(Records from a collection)
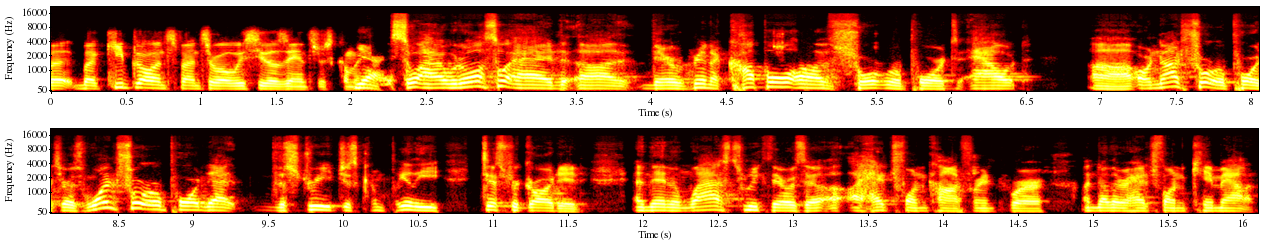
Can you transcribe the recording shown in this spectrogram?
but but keep going spencer while we see those answers coming Yeah. So I would also add uh, there have been a couple of short reports out, uh, or not short reports. There was one short report that the street just completely disregarded, and then last week there was a, a hedge fund conference where another hedge fund came out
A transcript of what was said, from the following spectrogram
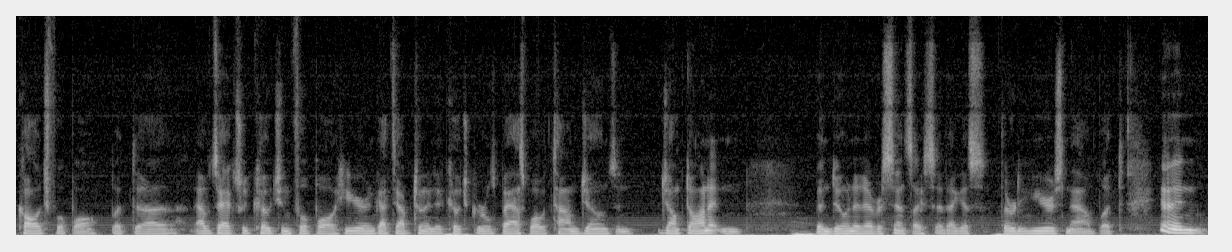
college football, but uh, I was actually coaching football here and got the opportunity to coach girls basketball with Tom Jones and jumped on it and been doing it ever since. I said I guess 30 years now. But and then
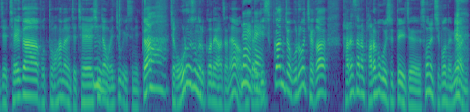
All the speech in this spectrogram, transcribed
이제 제가 보통 하면 이제 제 심장 음. 왼쪽에 있으니까 아. 제가 오른손으로 꺼내야 하잖아요. 네, 그러니까 네. 이게 습관적으로 제가 다른 사람 바라보고 있을 때 이제 손을 집어넣으면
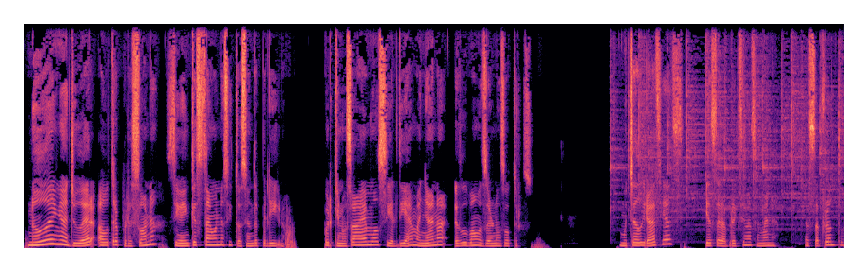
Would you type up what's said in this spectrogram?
no duden en ayudar a otra persona si ven que está en una situación de peligro, porque no sabemos si el día de mañana eso vamos a ser nosotros. Muchas gracias y hasta la próxima semana. Hasta pronto.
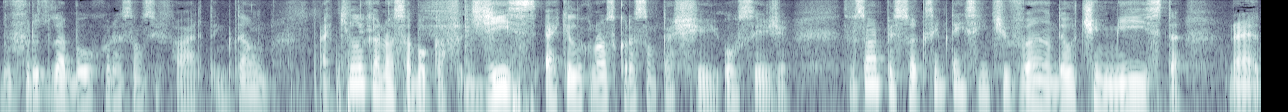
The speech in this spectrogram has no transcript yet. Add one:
do fruto da boca o coração se farta. Então, aquilo que a nossa boca diz é aquilo que o nosso coração está cheio. Ou seja, se você é uma pessoa que sempre está incentivando, é otimista, né?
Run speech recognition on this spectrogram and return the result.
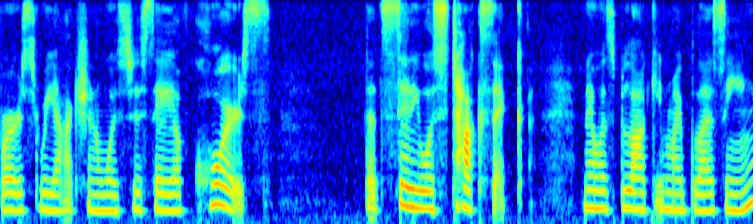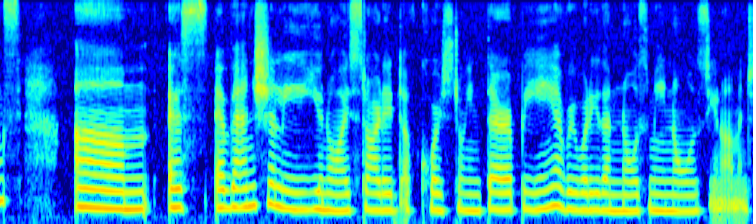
first reaction was to say, of course, that city was toxic and I was blocking my blessings. Um, as eventually, you know, I started, of course, doing therapy. Everybody that knows me knows, you know, I'm into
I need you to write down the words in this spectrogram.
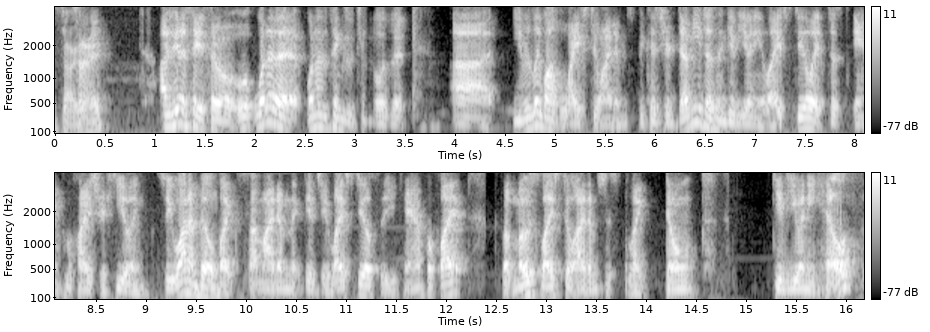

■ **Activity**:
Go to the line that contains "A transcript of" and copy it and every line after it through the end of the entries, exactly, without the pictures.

■ **Output for this exercise**:
A transcript of what was said, from the following spectrogram
college football, but uh, I was actually coaching football here and got the opportunity to coach girls basketball with Tom Jones and jumped on it and been doing it ever since. I said I guess 30 years now. But and then
All the speech in this spectrogram, transcribed
이제 제가 보통 하면 이제 제 심장 음. 왼쪽에 있으니까 아. 제가 오른손으로 꺼내야 하잖아요. 네, 그러니까 네. 이게 습관적으로 제가 다른 사람 바라보고 있을 때 이제 손을 집어넣으면
Would you type up what's said in this spectrogram?
no duden en ayudar a otra persona si ven que está en una situación de peligro, porque no sabemos si el día de mañana eso vamos a ser nosotros. Muchas gracias y hasta la próxima semana. Hasta pronto.
The speech in this spectrogram has no transcript yet. Add one:
do fruto da boca o coração se farta. Então, aquilo que a nossa boca diz é aquilo que o nosso coração está cheio. Ou seja, se você é uma pessoa que sempre está incentivando, é otimista, né?
Run speech recognition on this spectrogram and return the result.
first reaction was to say, of course, that city was toxic and I was blocking my blessings. Um, as eventually, you know, I started, of course, doing therapy. Everybody that knows me knows, you know, I'm into
I need you to write down the words in this spectrogram.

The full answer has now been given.